Or you can address concerns raised by an Internet search for your company name: “How does your company guard against service outages? Answer: We use a premium hosting service, with both real-time and off-side backups and protection against distributed denial of service attacks.”

Check out the Great Canadian Grid’s notice for how they’ve reacted to a recent space of such attacks.

Most people will give you the benefit of the doubt over some random person on the Internet, especially if, in the future, you do as you promised.

6. Overcome bad news with good news

It’s true that the Internet has a long memory. But it’s even truer that the more recent the news, the higher it will rank in the search results.

So ensure that there’s steady communications coming from our company about the good stuff you’re doing.

Don’t go overboard to try to get the old bad stuff taken down. If a polite request doesn’t result in the post’s removal or correction, further attempts are just likely to backfire by drawing more attention to the original problem, or sparking a new round of negative discussions.

Over time, old posts sink in the search results, websites get taken down, and people forget things.

For example, a company recently wrote me to thank me for a good article after all the trouble they had with me in the past. I didn’t remember what trouble they were referring to — but now I’m curious!

Don’t keep bringing up bad stuff. Keep your communications positive.

For example, the Great Canadian Grid talks about its DDOS protection measures without mentioning the problems they’ve had in the past.

7. Consider rebranding

In 99.9 percent of cases, fixing a problem and learning from it will be better for your company than shutting everything down and starting over from scratch.

You can even have multiple bankruptcies and thousands of lawsuits against you and still run for president.

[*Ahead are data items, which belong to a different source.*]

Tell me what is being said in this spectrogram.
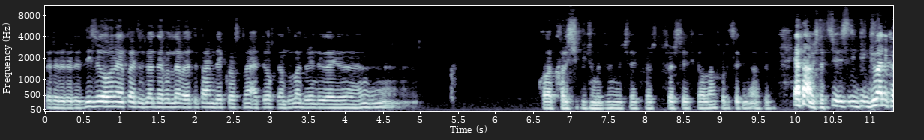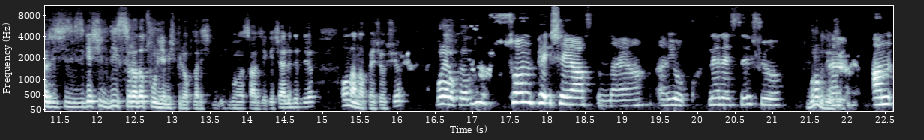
This will only apply to the level at the time they cross the at the off the during the Bu kadar karışık bir cümle değil mi? First, first safety alan for the second Ya tamam işte güvenlik aracı çizgisi geçildiği sırada tur yemiş pilotlar için buna sadece geçerlidir diyor. Onu anlatmaya çalışıyor. Buraya okuyalım. Son pe- şey aslında ya. Ee, yok. Neresi? Şu. Bunu mu diyorsun? Ee, un-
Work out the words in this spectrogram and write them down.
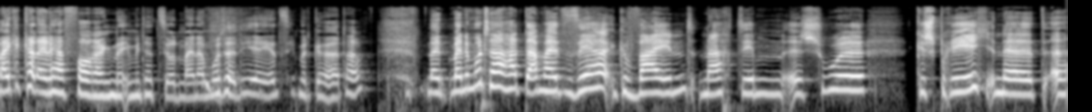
Maike kann eine hervorragende Imitation meiner Mutter, die ihr jetzt hiermit gehört habt. Nein, meine Mutter hat damals sehr geweint nach dem äh, Schulgespräch in der äh,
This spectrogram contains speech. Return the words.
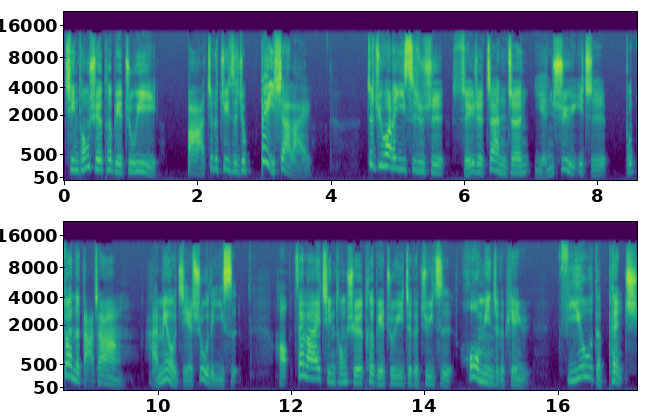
请同学特别注意。把这个句子就背下来。这句话的意思就是，随着战争延续，一直不断的打仗，还没有结束的意思。好，再来，请同学特别注意这个句子后面这个片语，feel the pinch。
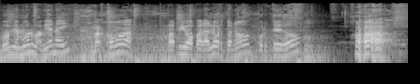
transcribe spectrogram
¿vos mi amor, va bien ahí? ¿Vas cómoda? Papi va para el orto, ¿no? Por ustedes dos.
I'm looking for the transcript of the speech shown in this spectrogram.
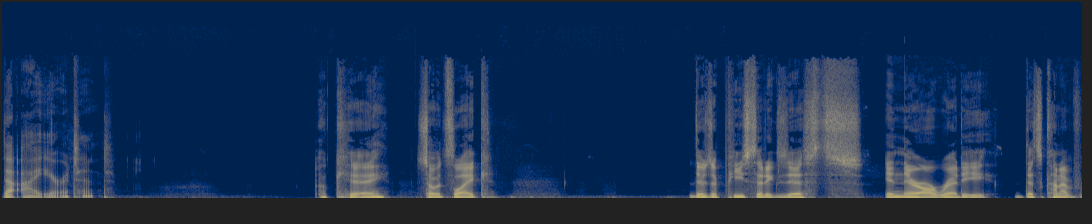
the eye irritant. Okay. So it's like there's a piece that exists in there already that's kind of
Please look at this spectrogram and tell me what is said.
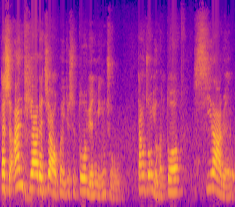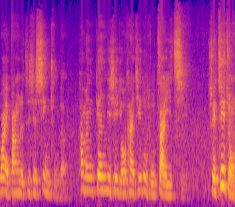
但是安提阿的教会就是多元民族，当中有很多希腊人、外邦的这些信主的，他们跟那些犹太基督徒在一起，所以这种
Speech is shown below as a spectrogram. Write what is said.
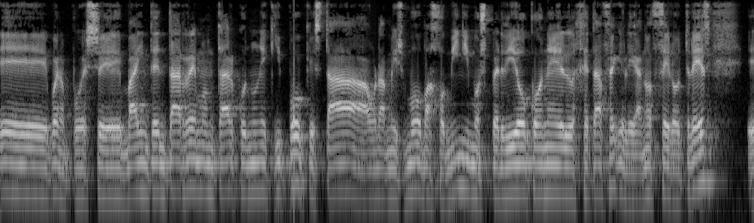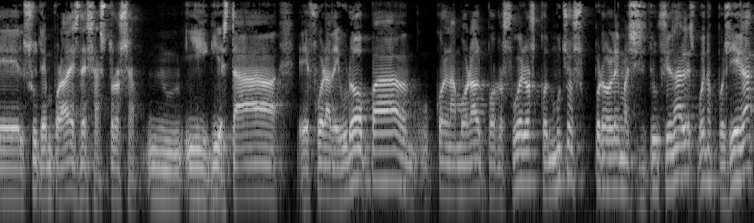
Eh, bueno, pues va a intentar remontar con un equipo que está ahora mismo bajo mínimos. Perdió con el Getafe, que le ganó 0-3 su temporada es desastrosa mm, y, está eh, fuera de Europa, con la moral por los suelos, con muchos problemas institucionales. Bueno, pues llega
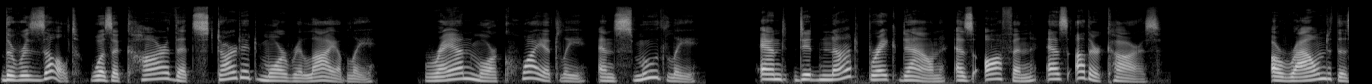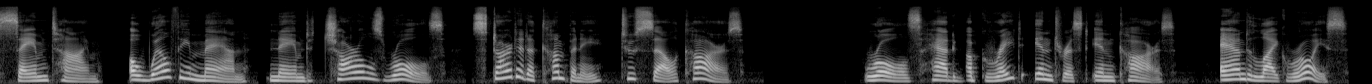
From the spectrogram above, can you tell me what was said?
The result was a car that started more reliably, ran more quietly and smoothly, and did not break down as often as other cars. Around the same time, a wealthy man named Charles Rolls started a company to sell cars. Rolls had a great interest in cars and like Royce,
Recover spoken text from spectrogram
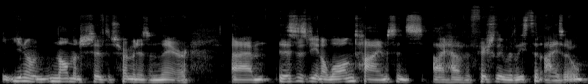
you know nominative determinism there. Um, this has been a long time since I have officially released an ISO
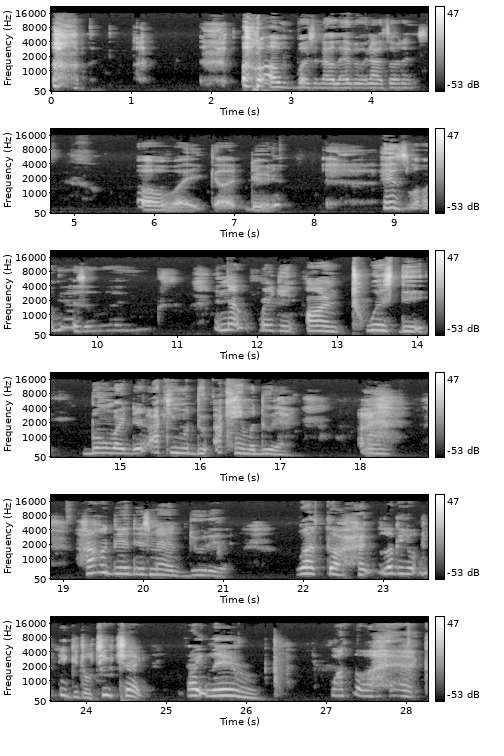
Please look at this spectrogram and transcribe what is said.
oh, I was busting out laughing when I saw this. Oh my god, dude. His long ass legs. And that freaking arm twisted. Boom right there. I can't even do I can't even do that. How did this man do that? What the heck? Look at your. You need to get your teeth checked. Right there. What the heck?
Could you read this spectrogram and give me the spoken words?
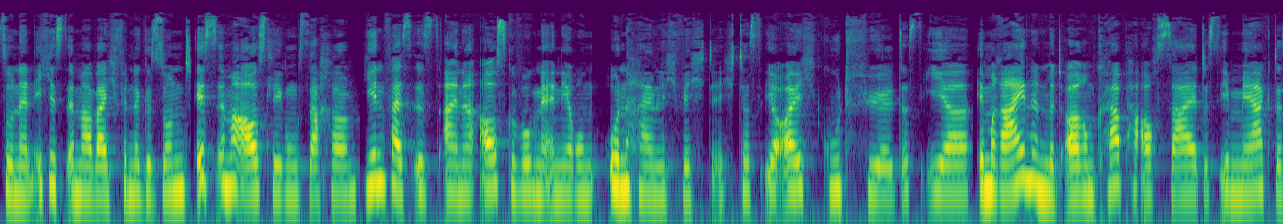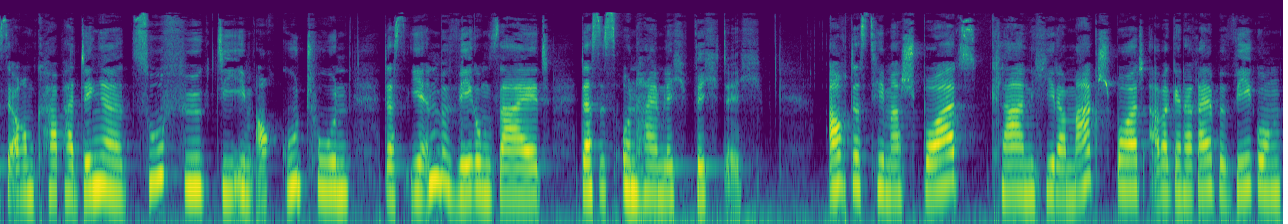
so nenne ich es immer, weil ich finde, gesund ist immer Auslegungssache. Jedenfalls ist eine ausgewogene Ernährung unheimlich wichtig, dass ihr euch gut fühlt, dass ihr im Reinen mit eurem Körper auch seid, dass ihr merkt, dass ihr eurem Körper Dinge zufügt, die ihm auch gut tun, dass ihr in Bewegung seid. Das ist unheimlich wichtig. Auch das Thema Sport, klar, nicht jeder mag Sport, aber generell Bewegung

But sometimes things happen that you just can’t recover from. For example, your company might be named “Isis” or “Santorum.”

It’s never easy to change your name. Not only do you have to go around and fix all the links, change all your social media accounts and get new business cards printed up, but you also have to start over from scratch with brand awareness.

Plus, if you do it often, you’ll get a reputation as someone who leaves a trail of failed businesses in their wake and the people who’ll most want to work with will start avoiding you.

Maria Korolov

Maria Korolov is a science fiction writer who covers cybersecurity, AI and extended reality as a tech journalist at her day job.
Check out her author page on Amazon or follow her on Twitter, Facebook, or LinkedIn. Her first virtual world novella, Krim Times, made the Amazon best-seller list in its category. Her second novella, The Lost King of Krim, is out now.